Over the last two weeks, I have been thinking a lot about the events in my life that have caused tremendous pain and the times when I have been called to forgive. The memories and conversations brought up a range of emotions along with the realization that I still have a lot of work to do when it comes to forgiveness and healing from painful events in my past.
I wasn’t sure where to begin to write about forgiveness. Then, I remembered that we are all working through different points on the path to authenticity and the work is what we are showing up here to do. So, today I am sharing a part of my forgiveness process as a way of continuing the work and in the hopes that my story may spark a thought or a conversation that is helpful for you. As always, I am grateful for this space to explore these topics with you.
What is forgiveness?
For me, forgiveness is a process, not a single action. It begins with a commitment to let go of painful thoughts and negative feelings associated with an event. Then, it is followed up with a commitment to be compassionate toward yourself and others.

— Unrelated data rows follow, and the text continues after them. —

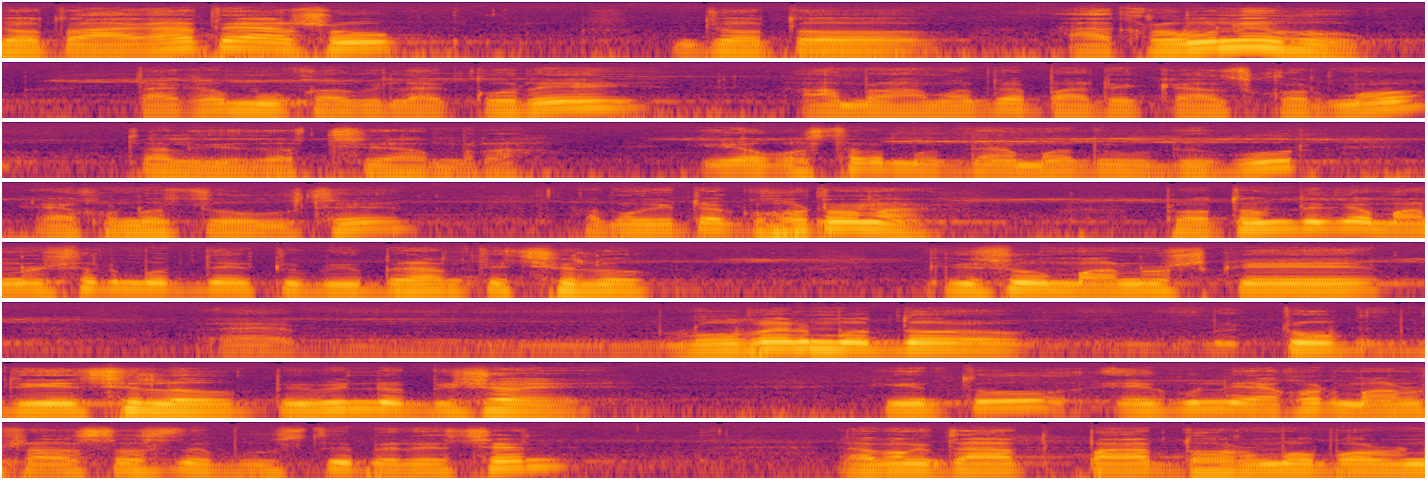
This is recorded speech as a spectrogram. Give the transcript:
যত আঘাতে আসুক, যত আক্রমণে হোক, তাকে মোকাবিলা করে আমরা আমাদের পার্টির কাজকর্ম চালিয়ে যাচ্ছি আমরা। এই অবস্থার মধ্যে আমাদের উদয়পুর এখনও চলছে এবং এটা ঘটনা প্রথম দিকে মানুষের মধ্যে একটু বিভ্রান্তি ছিল। কিছু মানুষকে লোভের মধ্যে টোপ দিয়েছিল বিভিন্ন বিষয়ে। কিন্তু এগুলি এখন মানুষ আস্তে আস্তে বুঝতে পেরেছেন এবং জাত পাত ধর্ম, বর্ণ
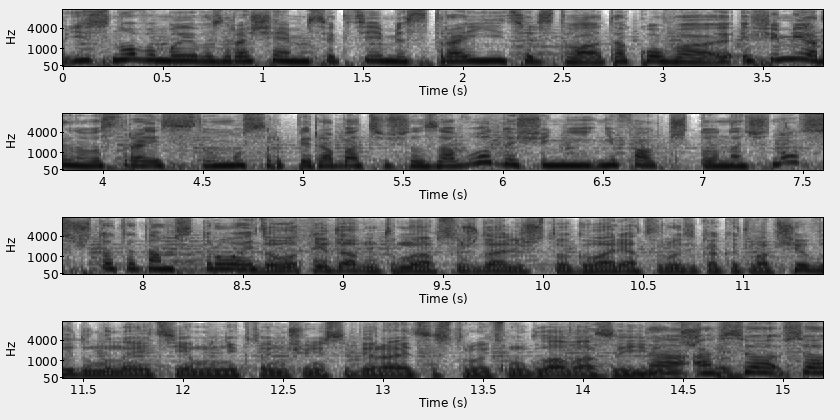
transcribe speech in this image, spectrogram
И снова мы возвращаемся к теме строительства, такого э- эфемерного строительства мусороперерабатывающего завода. Еще не, не факт, что начнут что-то там строить. Да вот недавно-то мы обсуждали, что говорят вроде как это вообще выдуманная тема, никто ничего не собирается строить. Ну, глава заявил, Да, что... а все, все,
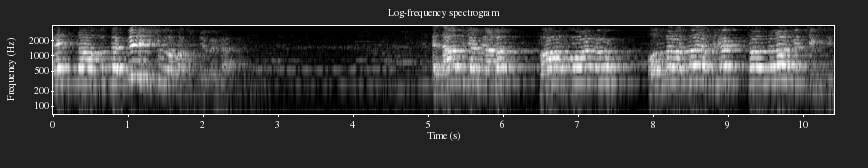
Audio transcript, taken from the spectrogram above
etrafında bir kişi bulamazsın diyor Mevla. E ne yapacağım ya Rab? Fa'fu anhum. Onlar hata yapacak, sen onları affedeceksin.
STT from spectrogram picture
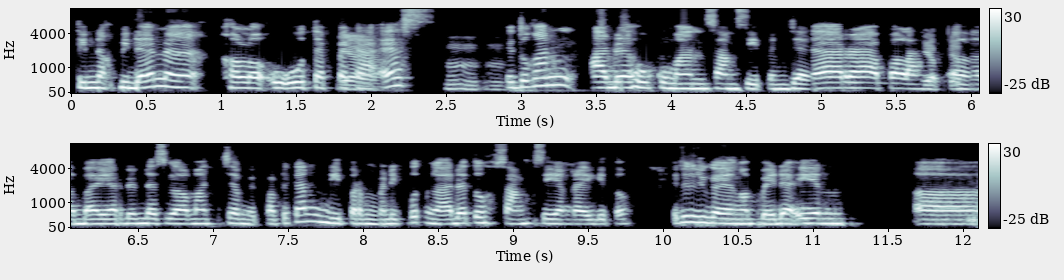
tindak pidana. Kalau UU TPKS yeah. hmm, hmm. itu kan ada hukuman sanksi penjara, apalah yep, yep. Uh, bayar denda segala macam gitu. Tapi kan di Permendikbud nggak ada tuh sanksi yang kayak gitu. Itu juga yang ngebedain uh,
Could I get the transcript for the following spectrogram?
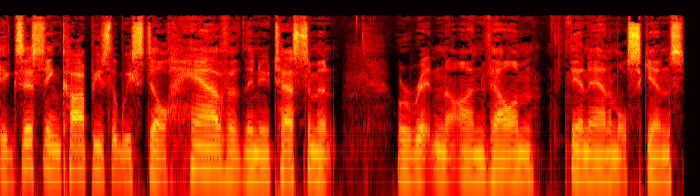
existing copies that we still have of the New Testament were written on vellum, thin animal skins.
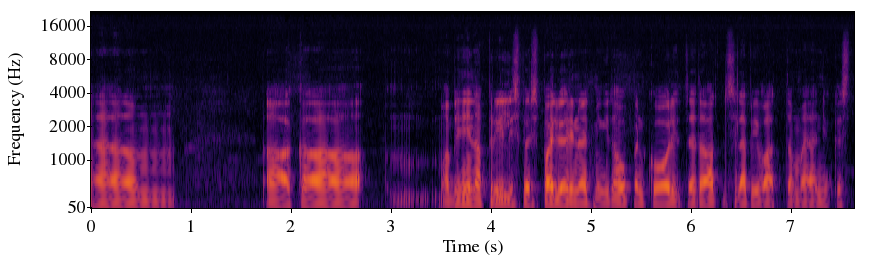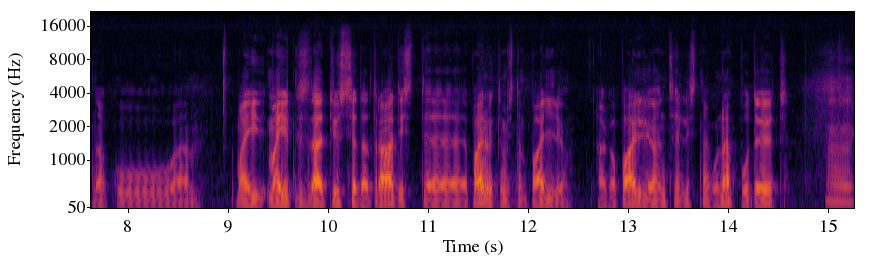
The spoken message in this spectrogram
ähm,, aga ma pidin aprillis päris palju erinevaid mingeid open call'ide taotlusi läbi vaatama ja niisugust nagu äh, ma ei, ma ei ütle seda, et just seda traadist äh, painutamist on palju aga palju on sellist nagu näputööd. Mm..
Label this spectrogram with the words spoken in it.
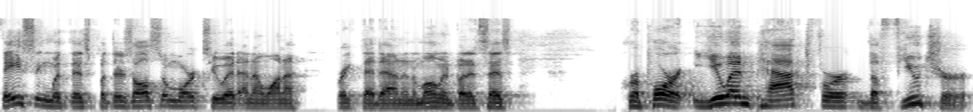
facing with this, but there's also more to it. And I want to break that down in a moment. But it says, report UN Pact for the Future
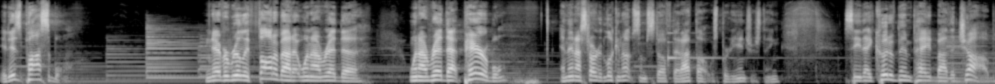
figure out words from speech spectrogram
It is possible. Never really thought about it when I read the when I read that parable, and then I started looking up some stuff that I thought was pretty interesting. See, they could have been paid by the job.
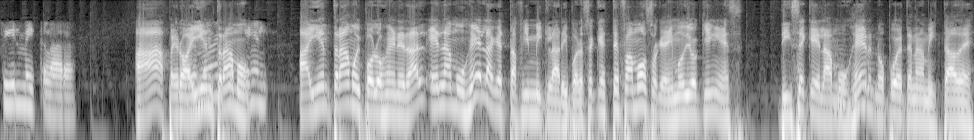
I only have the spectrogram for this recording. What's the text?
firme y clara. Ah, pero ahí entramos. en el- Ahí entramos y por lo general es la mujer la que está firme y clara. Y por eso es que este famoso, que ahí mismo dio quién es, dice que la mujer no puede tener amistades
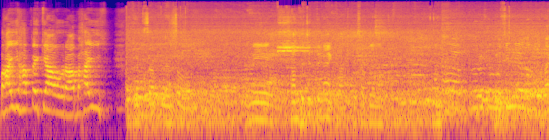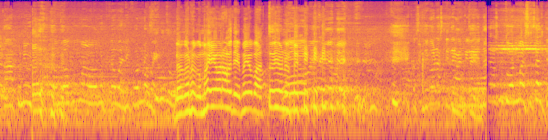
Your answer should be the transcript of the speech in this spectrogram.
भाई यहाँ पे क्या हो रहा भाई? तुम्ही शांतचित्त नाही का? हे सगळं नको नको मग येऊ राहू दे मग बा तू येऊ नको. दोन मासे चालते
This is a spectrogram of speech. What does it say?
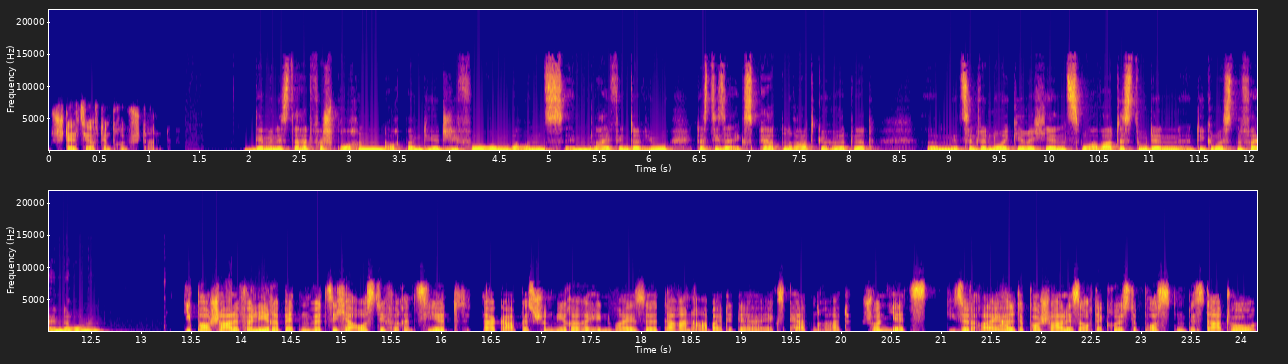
stellt sie auf den Prüfstand. Der Minister hat versprochen, auch beim DRG-Forum bei uns im Live-Interview, dass dieser Expertenrat gehört wird. Ähm, jetzt sind wir neugierig, Jens. Wo erwartest du denn die größten Veränderungen? Die Pauschale für leere Betten wird sicher ausdifferenziert. Da gab es schon mehrere Hinweise. Daran arbeitet der Expertenrat schon jetzt. Diese Freihaltepauschale ist auch der größte Posten. Bis dato,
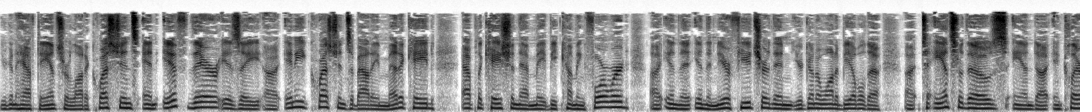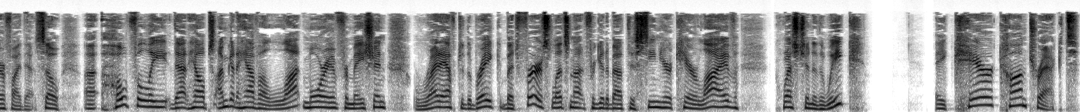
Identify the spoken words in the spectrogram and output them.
You're going to have to answer a lot of questions. And if there is a uh, any questions about a Medicaid application that may be coming forward uh, in the in the near future, then you're going to want to be able to uh, to answer those and uh, and clarify that. So uh, hopefully that helps. I'm going to have a lot more information right after the break. But first, let's not forget about this Senior Care Live question of the week a care contract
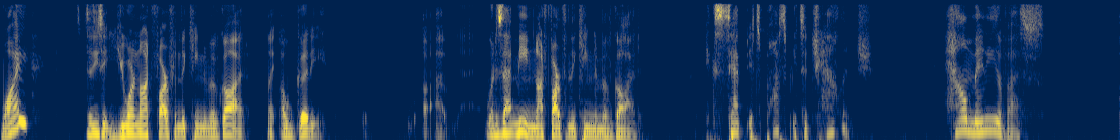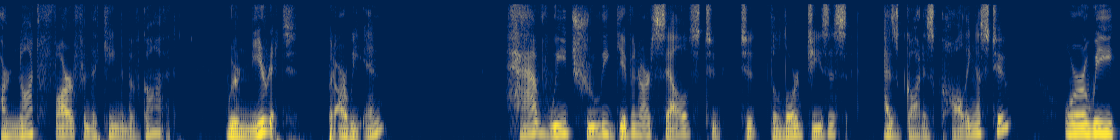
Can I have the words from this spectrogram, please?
Why does he say, You are not far from the kingdom of God? Like, oh, goody. Uh, what does that mean, not far from the kingdom of God? Except it's possible, it's a challenge. How many of us are not far from the kingdom of God? We're near it, but are we in? Have we truly given ourselves to, to the Lord Jesus as God is calling us to? Or are we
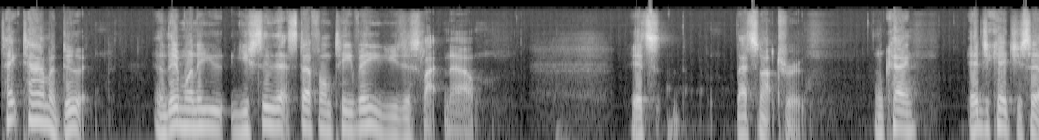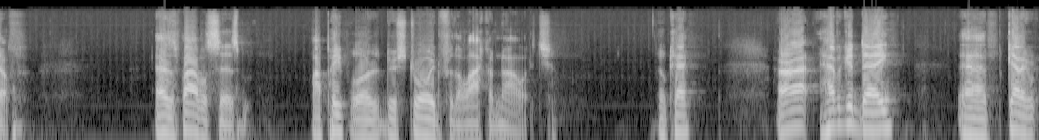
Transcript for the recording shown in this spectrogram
Take time and do it. And then when you, you see that stuff on TV, you just like, no, it's that's not true. Okay? Educate yourself. As the Bible says, my people are destroyed for the lack of knowledge. Okay? All right. Have a good day. Uh, got a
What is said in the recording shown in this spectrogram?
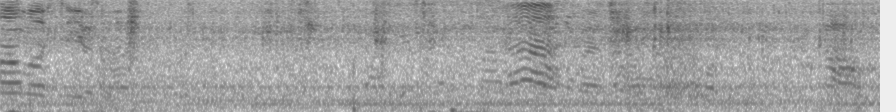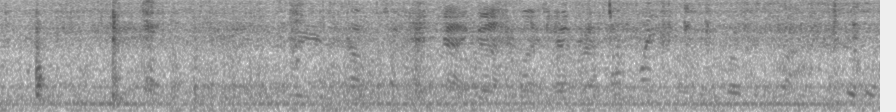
Almost to you, Doug. Ah, Okay, good. Good, good, good.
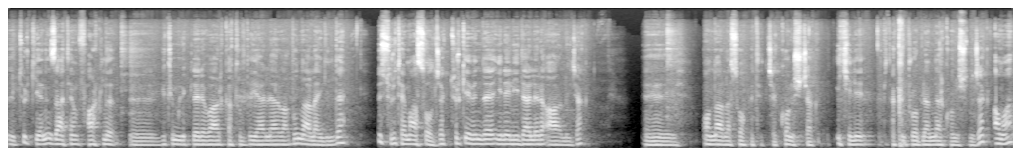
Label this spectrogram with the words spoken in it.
e, Türkiye'nin zaten farklı e, yükümlülükleri var, katıldığı yerler var. Bunlarla ilgili de bir sürü teması olacak. Türk evinde yine liderleri ağırlayacak. E, onlarla sohbet edecek, konuşacak. İkili bir takım problemler konuşulacak. Ama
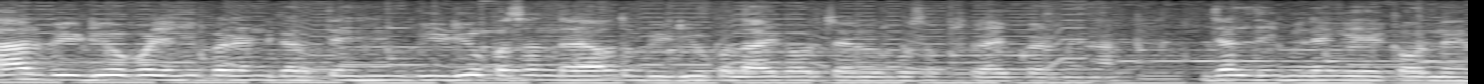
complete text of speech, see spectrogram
फ़िलहाल वीडियो को यहीं पर एंड करते हैं। वीडियो पसंद आया हो तो वीडियो को लाइक और चैनल को सब्सक्राइब कर देना। जल्द ही मिलेंगे एक और नए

As many of you know, I experienced some very traumatic events in my childhood. The two that stand out as the most painful are my dad’s abrupt departure from the family when I was nine years old and my mom’s suicide attempt when I was 12. Both events were sudden, painful and life-changing for me. To put my pain into words is not possible; however, I can describe the feeling of fear that swept over me both times. It felt like a wildfire burning inside of me, devastating sacred parts of my soul. The first one destroyed a part of me where I held love for my dad; the second one destroyed a part of me where I held love for my mom. The events changed me. They changed the way I perceived family and the way I believed in love. For years, those parts of my soul were clouded over by anger and resentment for my parents’ choices. But eventually, through forgiveness, I learned that the soul, like soil, replenishes over time and becomes a place for new love to grow.
When I became a mother at the age of 35, I was determined to love my children from a place of purity, not pain. This was the time when I was called to forgive my parents so that I could let go of the harsh bonds of betrayal and be free to foster love and compassion.
The role of compassion in forgiveness
The most difficult part of forgiveness for me is always the thought of forgiving someone for a horrible act that doesn’t deserve to be forgiven. In these instances, I find it incredibly helpful to frame the experience of forgiveness in such a way that you don’t forgive the act that caused the pain. Instead, you find it in your heart to forgive the human. You remember that actions are driven by circumstances and that humans often inflict pain on others when they are in pain themselves. This doesn’t make the act of betrayal ok but it makes forgiveness possible. Forgiving the human does not diminish the wrongdoing; it opens your heart to healing. This is the role of compassion.
The role of empowerment in forgiveness
I also find it helpful to think of forgiveness as a way to take your power back from the person who rendered you powerless. Soften your heart with compassion and empower yourself to say “I forgive you for the pain that you caused and, from now on, I will not let the pain hold me back from living my life with love”. From now on, let love shape your experiences rather than anger.
I asked one of my best friends, Deb, to recommend a book for us about forgiveness. Like so many of us, Deb has spent many years learning how to forgive. She recommends The Book of Forgiving by Desmond Tutu and his daughter, Mpho Tutu. In the book, they offer four helpful steps to healing through forgiveness. I look forward to reading this book and diving deeper into this area. I have a feeling that I will return to the topic of forgiveness many times! Perhaps it will become a series of newsletters!
Please let me know if there are topics that you would like to explore further so that we can support each other on the path to authenticity.
The beauty of forgiveness
When I think of the beauty of forgiveness, I think of Nelson Mandela, his grace, and his famous words after his release from 27 years of unjust imprisonment. He said, “As I walked out the door toward the gate that would lead to my freedom, I knew if I didn’t leave my bitterness and hatred behind, I’d still be in prison.”
Let us remember his words as we walk this path together. They serve as a powerful reminder that pain from anger, hate and resentment holds you captive from the goodness in your life. When you choose to forgive, you choose to nurture love and compassion. This is the journey to deeper connection and well-being.
Thank you for being here with me. Next time, we’ll explore authenticity and what it means to live a truly authentic life.
Let’s journey together.